Commercial Real Estate Cash Flow and Valuation
By Dan Taylor, Executive Vice President Scott Valley Bank, Northern Region
In these trying economic times of reducing lease/rent rates and increasing operating costs, understanding the accuracy of your Net Operating Income (NOI) is imperative. The primary reason is that the NOI drives the value of your property. My point in this article is to not go into the minutia, but to give a simplified and general overview of NOI and how it drives the valuation of your property.
First of all, there are three primary ways of valuating commercial real estate:
Income Approach: This method takes the NOI cash flows and then applies an investment rate (capitalization rate) to calculate a value
Replacement Cost Approach: This method calculates what the actual cost would be to “replace or rebuild” the property if needed.
Market or Comparable Approach: Properties that are similar to your property that have recently sold are used to get an approximation of value.
As stated, NOI is the primary driver that your banker uses to determine the final Debt Service Coverage (DSC) ratio and estimated valuation in regards to the Income Approach.
NOI is defined as the difference of all recurring rent/lease/other income minus all recurring cash operating expenses (i.e. taxes, insurance, etc.) NOI does not include any noncash expenses such as depreciation, amortization or nonrecurring income or expenses.
NOI is then used to determine the DSC ratio. The DSC ratio is calculated by taking the annual NOI and dividing by the annual debt payment (principal and interest). The minimum DSC ratio that most banks accept is 1.25 to 1.00. The easiest way to understand this ratio is for every $1.00 of debt payment, you have $1.25 in NOI to cover the payment. The higher this ratio, the better for you and your bank. The remaining NOI after making your debt payments is the cash that flows to the owners/investors to calculate their return on investment.
NOI is also one of the approaches (Income Approach) used to calculate the value of the property. Simply, the NOI is divided by the Capitalization Rate. The Capitalization Rate is the estimate of an investment return desired by the owners or investors.
For example, if your commercial property generated $40,000 in recurring income and $15,000 in recurring expenses, the Net Operating Income would be $25,000. If your annual debt payment (principal and interest) on a $200,000 loan at 5.0% with a 25-year amortization was $14,000, you would divide NOI of $25,000 by the $14,000 annual debt payment for a Debt Service Coverage Ratio of 1.78 to 1.00 or you could say that for every $1.00 of debt payment your would have $1.78 of NOI to cover the payment.
To estimate the property value, you would take the Net Operating Income of $25,000 and divide by the Capitalization Rate (we will use 8.50%, but this rate needs to be determined by the investors), the estimated value of your property would be $294,000. Dividing the value of $294,000 by the loan balance of $200,000 would equate to a Loan-to-Value of 68%.

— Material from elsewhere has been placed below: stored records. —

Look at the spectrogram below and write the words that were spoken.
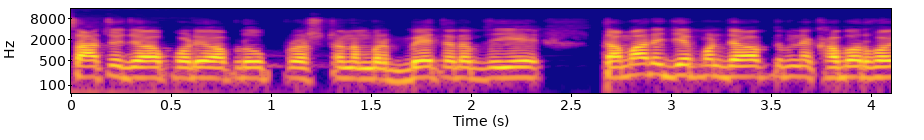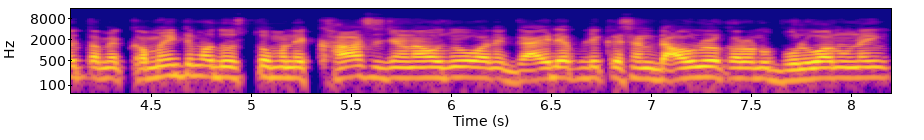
સાચો જવાબ પડ્યો આપણો પ્રશ્ન નંબર બે તરફ જઈએ. તમારે જે પણ જવાબ તમને ખબર હોય, તમે કમેન્ટમાં દોસ્તો મને ખાસ જણાવજો અને ગાઈડ એપ્લિકેશન ડાઉનલોડ કરવાનું ભૂલવાનું નહીં.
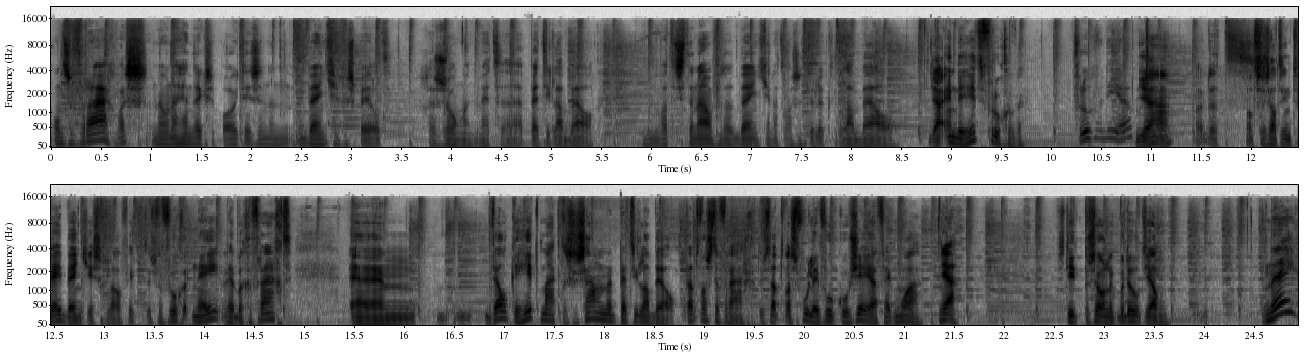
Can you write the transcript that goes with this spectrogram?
Onze vraag was, Nona Hendrix heeft ooit eens in een bandje gespeeld, gezongen met eh Patti LaBelle. En Wat is de naam van dat bandje? Dat was natuurlijk LaBelle. Ja, en de hit vroegen we. Vroegen we die ook? Ja, Oh, dat... want ze zat in twee bandjes, geloof ik. Dus we vroegen, nee, we hebben gevraagd... ehm, welke hit maakten ze samen met Patti LaBelle? Dat was de vraag. Dus dat was Voulez-vous coucher avec moi? Ja. Niet persoonlijk bedoeld, Jan. Nee?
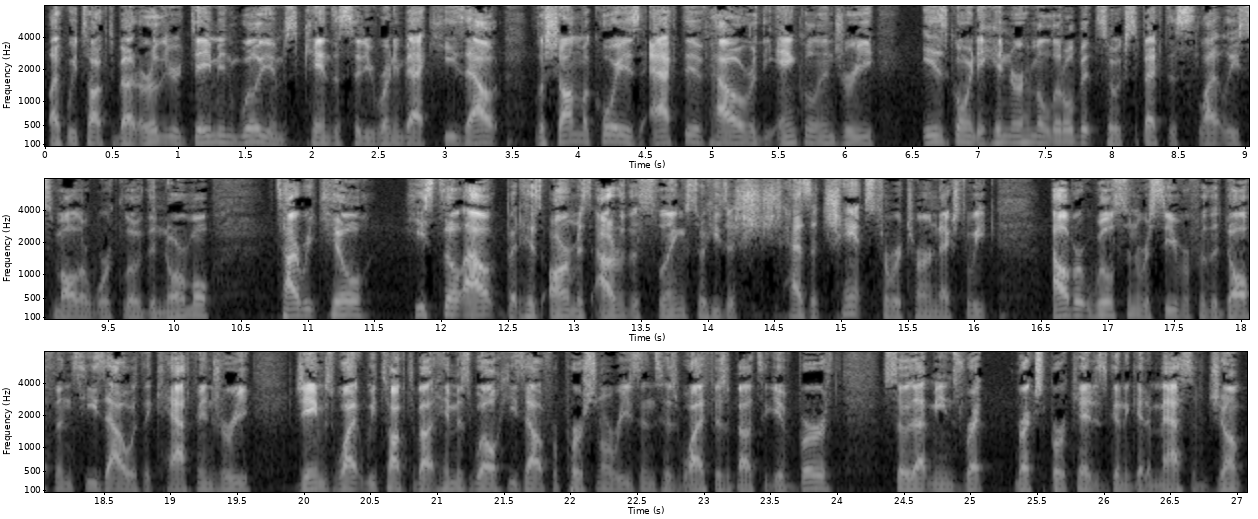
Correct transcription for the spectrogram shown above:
Like we talked about earlier, Damien Williams, Kansas City running back, he's out. LeSean McCoy is active. However, the ankle injury is going to hinder him a little bit, so expect a slightly smaller workload than normal. Tyreek Hill, he's still out, but his arm is out of the sling, so he has a chance to return next week. Albert Wilson, receiver for the Dolphins, he's out with a calf injury. James White, we talked about him as well. He's out for personal reasons. His wife is about to give birth, so that means Rex, Burkhead is going to get a massive jump.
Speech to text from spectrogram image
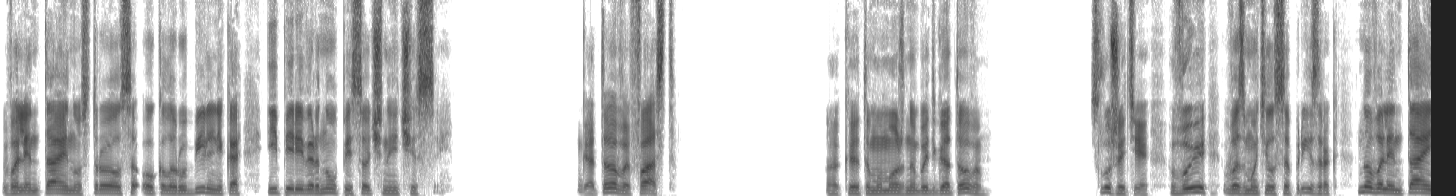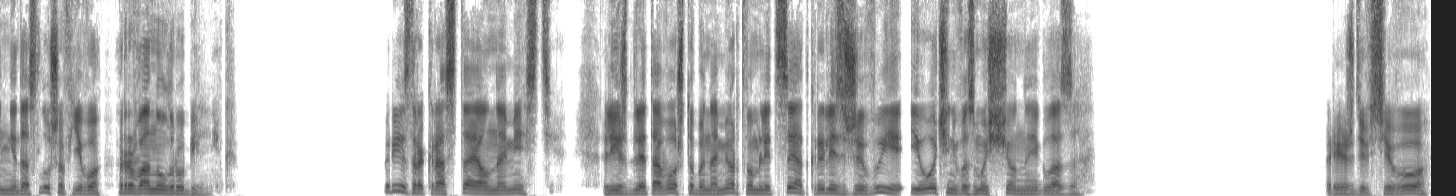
Валентайн устроился около рубильника и перевернул песочные часы. «Готовы, Фаст?» А к этому можно быть готовым? Слушайте, вы, возмутился призрак, но Валентайн, не дослушав его, рванул рубильник. Призрак растаял на месте, лишь для того, чтобы на мертвом лице открылись живые и очень возмущенные глаза. Прежде всего,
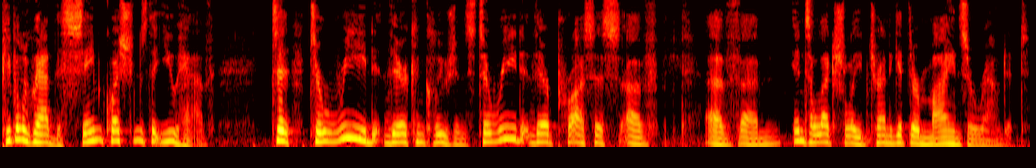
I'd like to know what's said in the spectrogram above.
people who have the same questions that you have, to to read their conclusions, to read their process of of um, intellectually trying to get their minds around it,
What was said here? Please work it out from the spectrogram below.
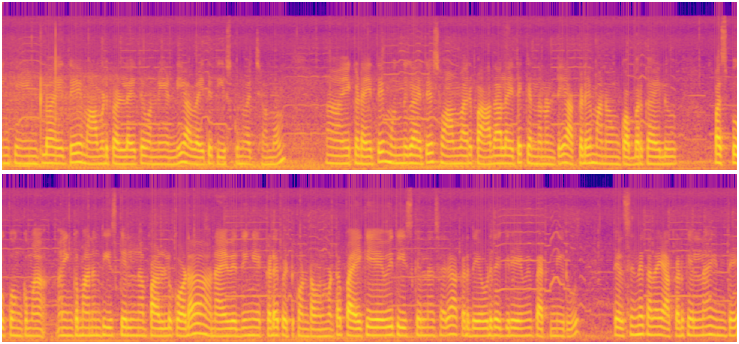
ఇంక ఇంట్లో అయితే మామిడి పళ్ళు అయితే ఉన్నాయండి అవి అయితే తీసుకుని వచ్చాము. ఇక్కడైతే ముందుగా అయితే స్వామివారి పాదాలు అయితే కిందన ఉంటాయి. అక్కడే మనం కొబ్బరికాయలు పసుపు కుంకుమ ఇంకా మనం తీసుకెళ్ళిన పళ్ళు కూడా నైవేద్యంగా ఇక్కడే పెట్టుకుంటాం అనమాట పైకి ఏవి తీసుకెళ్ళినా సరే అక్కడ దేవుడి దగ్గర ఏమీ పెట్టనీరు. తెలిసిందే కదా ఎక్కడికి వెళ్ళినా ఇంతే.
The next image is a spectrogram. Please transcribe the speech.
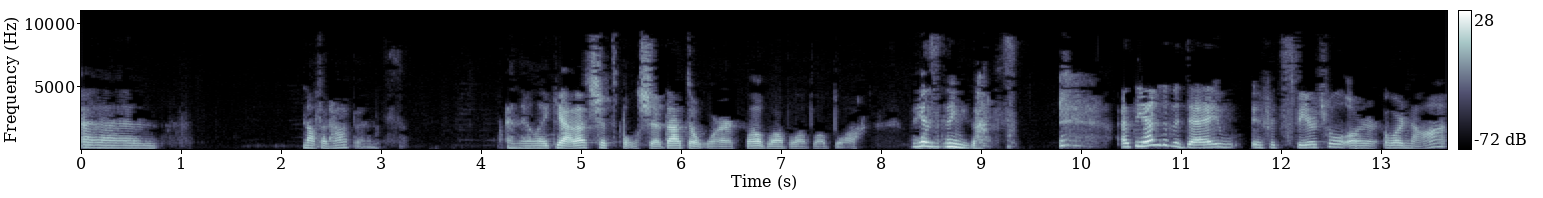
And nothing happens. And they're like, yeah, that shit's bullshit. That don't work. Blah, blah, blah, blah, blah. But here's the thing, you guys. At the end of the day, if it's spiritual or, or not,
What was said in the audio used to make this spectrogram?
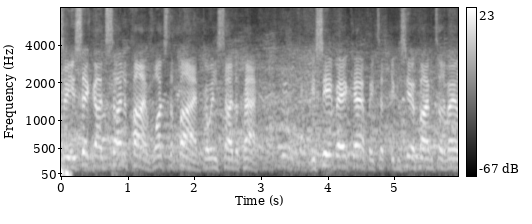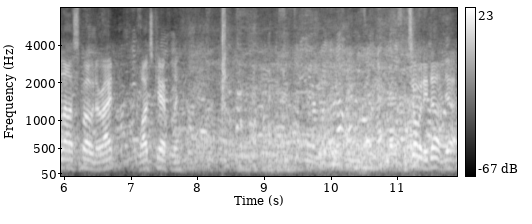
So you said God, sign a five. Watch the five. Go inside the pack. You see it very carefully. You can see a five until the very last moment, all right? Watch carefully. It's already done, yeah.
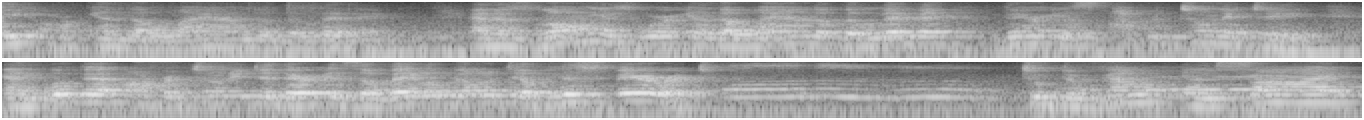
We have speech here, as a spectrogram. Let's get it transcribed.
we are in the land of the living. And as long as we're in the land of the living, there is opportunity. And with that opportunity, there is availability of His Spirit to develop inside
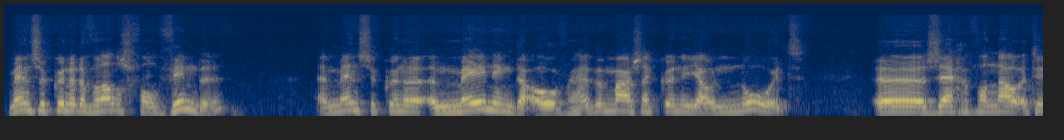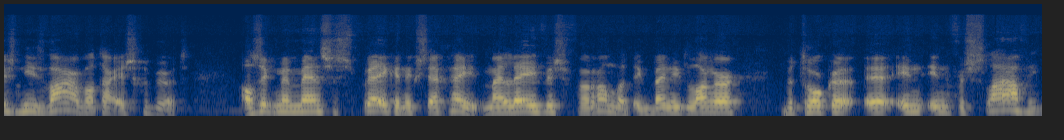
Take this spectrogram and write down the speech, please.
Mensen kunnen er van alles van vinden en mensen kunnen een mening daarover hebben, maar zij kunnen jou nooit uh, zeggen van nou, het is niet waar wat daar is gebeurd. Als ik met mensen spreek en ik zeg, hé, hey, mijn leven is veranderd, ik ben niet langer betrokken uh, in, in verslaving.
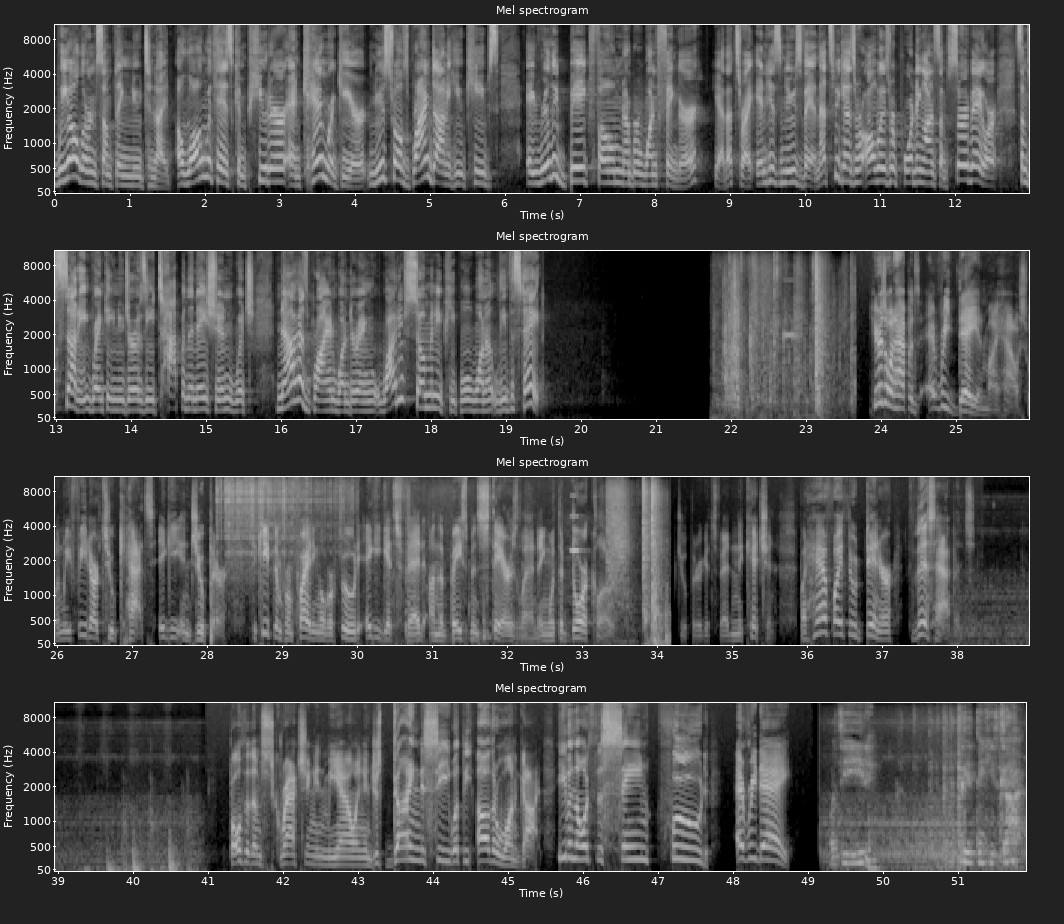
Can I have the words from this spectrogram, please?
We all learned something new tonight. Along with his computer and camera gear, News 12's Brian Donahue keeps a really big foam number one finger. Yeah, that's right, in his news van. That's because we're always reporting on some survey or some study ranking New Jersey top in the nation, which now has Brian wondering why do so many people want to leave the state? Here's what happens every day in my house when we feed our two cats, Iggy and Jupiter. To keep them from fighting over food, Iggy gets fed on the basement stairs landing with the door closed. Jupiter gets fed in the kitchen. But halfway through dinner, this happens. Both of them scratching and meowing and just dying to see what the other one got, even though it's the same food every day. What's he eating? What do you think he's got?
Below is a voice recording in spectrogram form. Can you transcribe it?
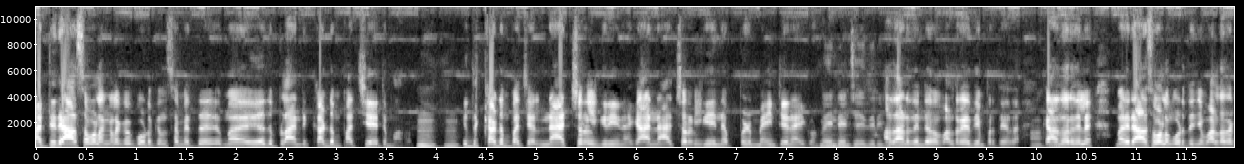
മറ്റ് രാസവളങ്ങളൊക്കെ കൊടുക്കുന്ന സമയത്ത് ഏത് പ്ലാന്റ് കടും പച്ചയായിട്ട് മാറും. ഇത് കടും പച്ചയല്ല നാച്ചുറൽ ഗ്രീൻ ആക്കി ആ നാച്ചുറൽ ഗ്രീൻ എപ്പോഴും മെയിന്റെയിൻ ആയിക്കൊണ്ട് മെയിന്റെയിൻ ചെയ്തിരിക്കും. അതാണ് ഇതിന്റെ വളരെയധികം പ്രത്യേകത. കാരണം പറഞ്ഞാൽ രാസവളം കൊടുത്തു കഴിഞ്ഞാൽ വളരെ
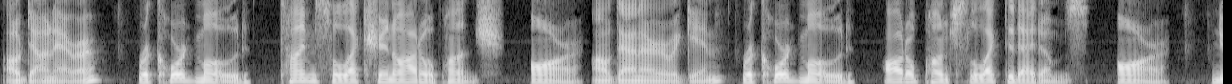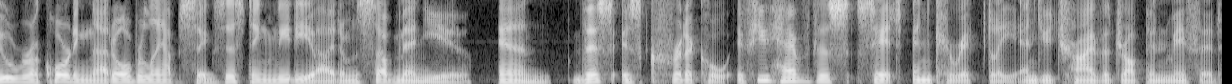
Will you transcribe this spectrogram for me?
I'll down arrow. Record mode, Time selection auto punch. R. I'll down arrow again. Record mode, auto punch selected items. R. New recording that overlaps existing media items submenu. N. This is critical. If you have this set incorrectly and you try the drop in method,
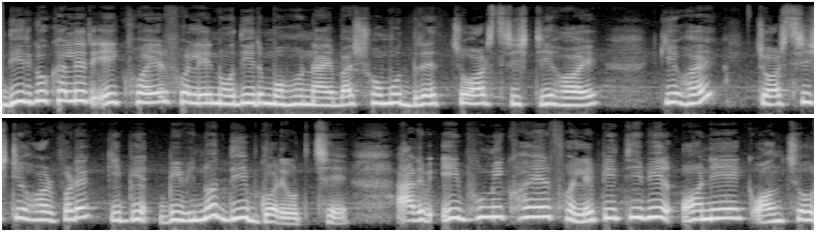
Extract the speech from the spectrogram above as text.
দীর্ঘকালের এই ক্ষয়ের ফলে নদীর মোহনায় বা সমুদ্রের চর সৃষ্টি হয়। কি হয়? চর সৃষ্টি হওয়ার পরে বিভিন্ন দ্বীপ গড়ে উঠছে। আর এই ভূমিক্ষয়ের ফলে পৃথিবীর অনেক অঞ্চল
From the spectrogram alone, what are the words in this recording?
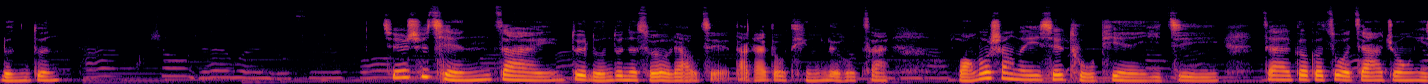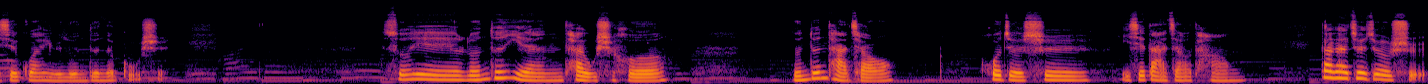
伦敦。其实之前在对伦敦的所有了解，大概都停留在网络上的一些图片，以及在各个作家中一些关于伦敦的故事。所以，伦敦眼、泰晤士河、伦敦塔桥，或者是一些大教堂，大概这就是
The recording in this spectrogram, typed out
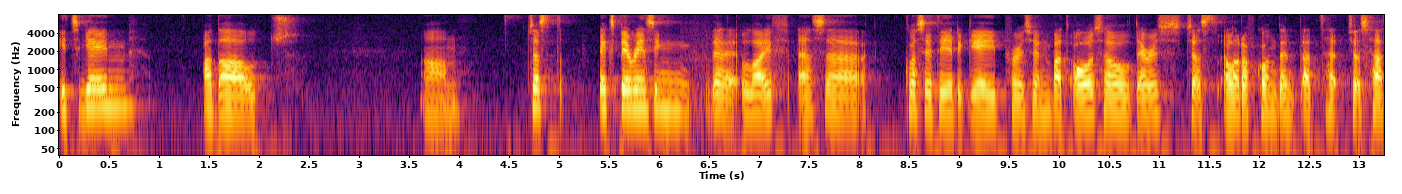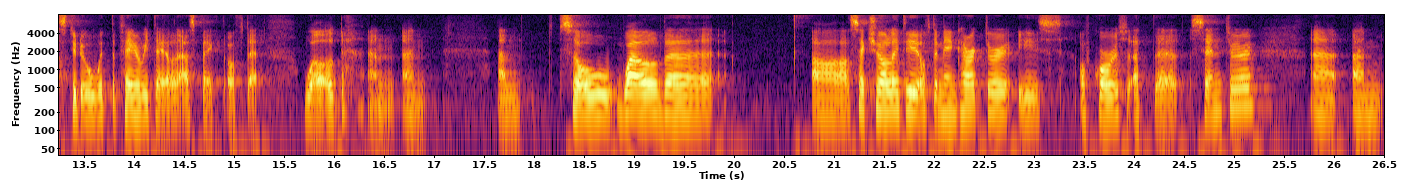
it's a game about um, just experiencing the life as a closeted gay person, but also there is just a lot of content that ha just has to do with the fairy tale aspect of the world, and and and so while the uh, sexuality of the main character is, of course, at the center uh, and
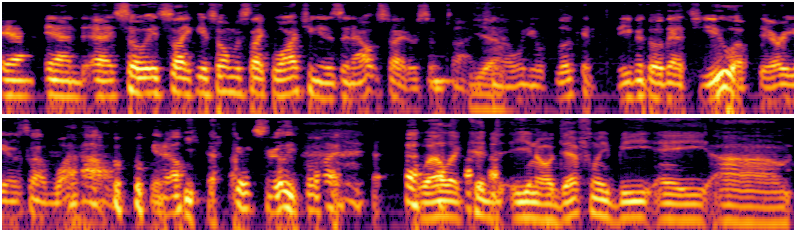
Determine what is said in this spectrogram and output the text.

With the current market environment of declining rents and increasing capitalization rates, values are declining. As shown above, this results in a declining Net Operating Income. So to make the obvious statement, anything that can be accomplished to maximize NOI will thus enhance the value of your property and your return on investment.
Again, this is a very basic discussion and there are other factors that would need to be addressed. Please contact your relationship banker and your accountant to discuss your particular property.